Analytics runs all business, yet it’s so often obfuscated. To make it real is a journey of discovery – first, establish a hypothesis, second, build an understandable context and third, act after you have continued to question the problem to conclusion.
It’s a Tsunami! Data is estimated to be doubling in size every 2 years; data analytics has never been so critical in history. Today’s CFO is more a customer focused strategic role and data driven leadership than compliance-driven and optimization.
How is the market reacting? Part of FP&A’s effort to Keeping Analytics Real is having real and true data. In the landmark FP&A Empowerment Survey 2017, over 200 FP&A and Finance professionals agree that only 21% of their time is spent on High-Value Activities compared to the 48% they aspire to spend. Utmost in that includes business partnering; strategic support; customer facing activities and driving actions. (The FP&A Empowerment Survey 2017 is closing soon – make sure you have your say!) Time is the biggest challenge for all Finance professionals. The solution is to make data analytics more effective in 3 easy steps:
Step 1: Hypothesis
What do you expect?
Before starting the analytics, always ask the question: “What do we expect the results to be?” At first glance, this may seem counter-intuitive; yet there are various reasons why you would want to ask the question. Part of keeping it real is to first establish a hypothesis i.e. What does our customer really want? Too often, I’ve seen CFO’s just ask for a report; when they get the report there are several additional questions. Time is everything and that old process wastes valuable time. KEY: What you are establishing is a base line or a hypothesis.

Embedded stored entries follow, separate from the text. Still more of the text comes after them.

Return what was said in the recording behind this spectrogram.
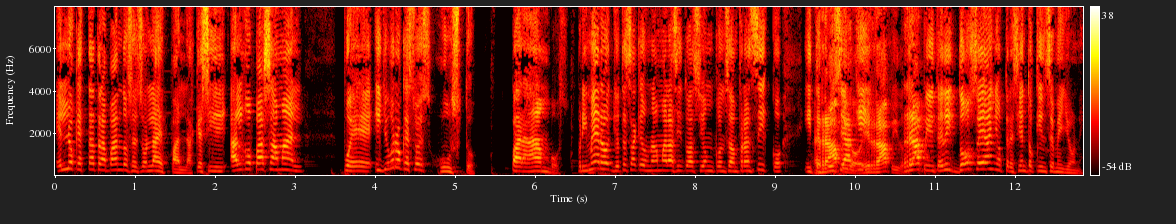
Él lo que está atrapándose son las espaldas. Que si algo pasa mal, pues. Y yo creo que eso es justo para ambos. Primero, yo te saqué una mala situación con San Francisco y te puse Rápido, aquí. y rápido. Rápido, y te di 12 años, 315 millones.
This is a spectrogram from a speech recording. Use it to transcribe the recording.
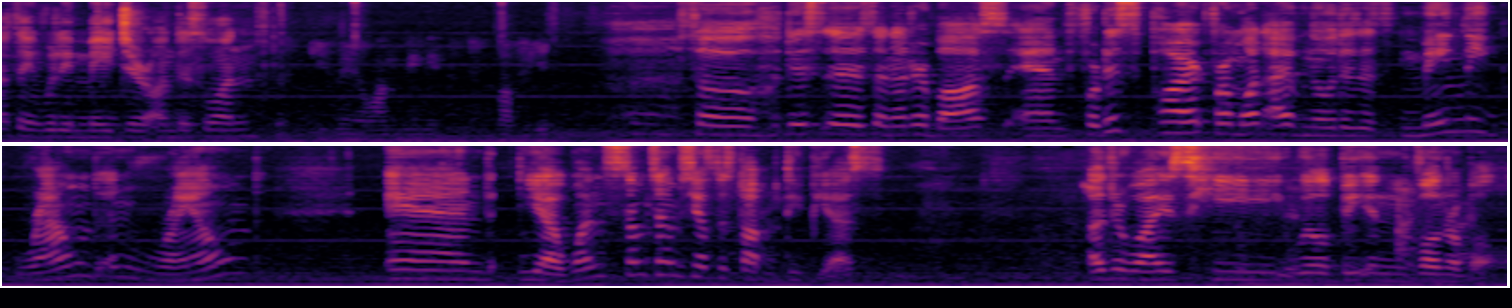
nothing really major on this one. So this is another boss and for this part from what I've noticed it's mainly round and round and yeah once sometimes you have to stop DPS otherwise he will be invulnerable.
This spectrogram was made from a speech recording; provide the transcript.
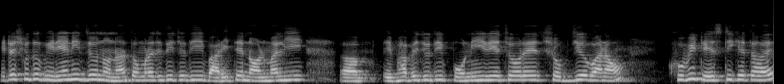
এটা শুধু বিরিয়ানির জন্য না, তোমরা যদি যদি বাড়িতে নর্মালি এভাবে যদি পনির, এঁচোড়ের সবজিও বানাও, খুবই টেস্টি খেতে হয়।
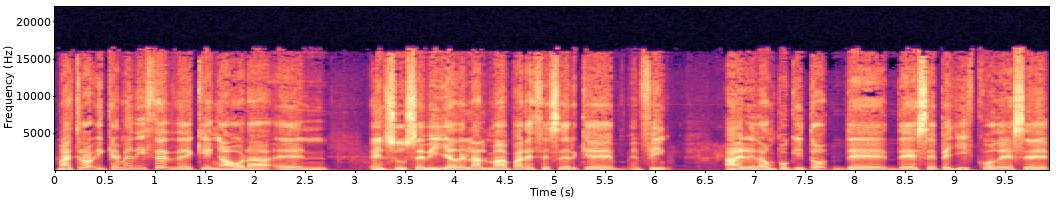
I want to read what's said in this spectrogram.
Maestro, ¿y qué me dices de quien ahora en, en su Sevilla del alma parece ser que, en fin, ha heredado un poquito de, de ese pellizco, de ese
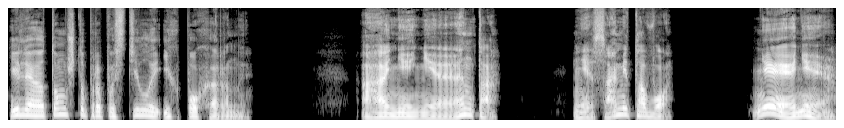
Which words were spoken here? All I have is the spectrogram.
или о том, что пропустила их похороны. «А они не энто? Не сами того?» «Не-не»,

It helps to get to the output quickly, but without the hypothesis, you are just reporting!
A typical example is when you’ve been asked to supply the top ten customer performance over the last year – a simple task.

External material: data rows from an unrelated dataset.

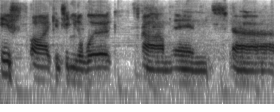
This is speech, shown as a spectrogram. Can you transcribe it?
if I continue to work um, and uh,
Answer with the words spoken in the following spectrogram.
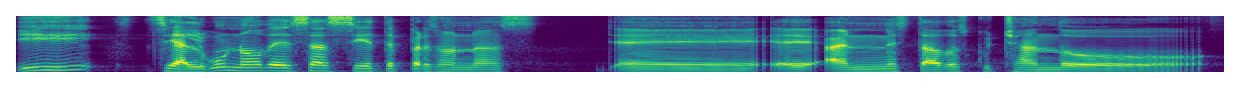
Y si alguno de esas siete personas eh, han estado escuchando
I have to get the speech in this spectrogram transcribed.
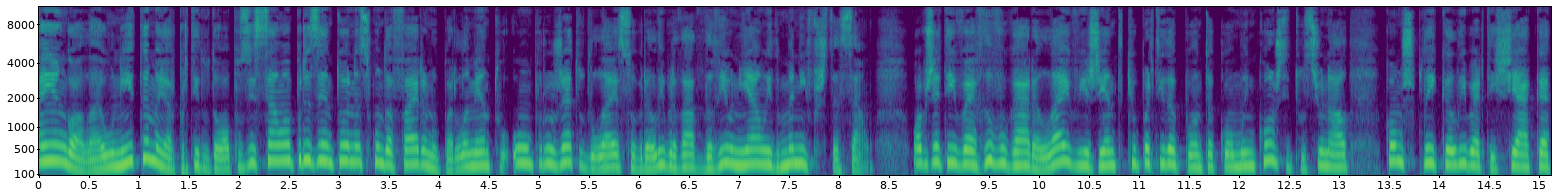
Em Angola, a UNITA, maior partido da oposição, apresentou na segunda-feira no Parlamento um projeto de lei sobre a liberdade de reunião e de manifestação. O objetivo é revogar a lei vigente que o partido aponta como inconstitucional, como explica Liberty Chiaca,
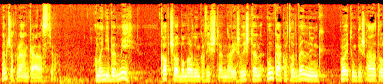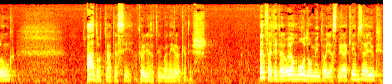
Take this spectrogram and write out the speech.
nem csak ránk árasztja. Amennyiben mi kapcsolatban maradunk az Istennel, és az Isten munkálkodhat bennünk, rajtunk és általunk, áldottá teszi a környezetünkben élőket is. Nem feltétlenül olyan módon, mint ahogy ezt mi elképzeljük,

But what they really want to know is how to have the top customers in each country been performing, as they believe the competitors are targeting your top competitors. The hypothesis is now: Are my top customer by the country being targeted? – which may result in very different analysis then just looking at the top customer list. You must test assumptions as for whether it’s true or false.
The other great thing about asking that question is that it gives your insight into your customer’s bias. Everyone has a bias, no matter how independent you think you may be. Results can often be interpreted in different ways depending on your preconceived ideas. Once you have established a hypothesis, the focus switches to either passing or failing that hypothesis, saving time, resources and angst!
Step 2: Build Context
How should it be seen?
It easy to misinterpret data in isolation. As an example, if you see a table with single data points, it’s impossible to understand its relevance. You must have some context. Sometimes, it can be as easy as adding a Sparkline to the analysis. This helps the user visualize the prior history. A crutch that must be avoided is “Pie chart mania!” the overuse of pie charts to build context. Pie charts maybe great visuals to articulate proportions, but humans struggle to interpret the rate of growth/decline by the size of the circle! (i.e. if you have 2 pie charts next to each other, it’s difficult to tell if they are growing or declining in size). Even when it’s obvious, it difficult to tell the rate of growth/decline. Build context with line charts; they are far more effective at depicting growth or decline.
Continuing the analogy, if the hypothesis is: My top customer by the country being targeted, then a simple analysis would be to compare the growth rates from the top customer to the average growth rates of say the next 10.
Step 3: Action
What’s the problem and what should be done?
Seems simple but it’s amazing how many times finance teams do analysis without know what problem they are solving! Or they fall into the trap of looking at it from a Finance perspective vs. a business perspective. It’s critically important to understand both the problem and to the context of the person asking for the analysis. You need to place yourself in the shoes of your customer – understanding not only the business environment but how he/she thinks about the environment. Once we understand the problem in more detail, then the corrective actions are more obvious. In the case of our customer being targeted – the real problem we are trying to solve is How do we defend our customers from being targeted by competitors? That may require more detailed driver analysis. (e.g. How have sales opportunity been performing over the last few months? What are the reasons for the decline: lost on pricing; a configuration or is the pipeline declining?) Once we understand the underlying problems, the action should be evident, but we need to understand the problem before we can act.
Try applying these 3 relatively simple steps the next time you have occasion and watch the process move with alacrity and the comprehension appear to your customer. Go ahead, take a risk to turn that customer frown into a smile! Keep it real.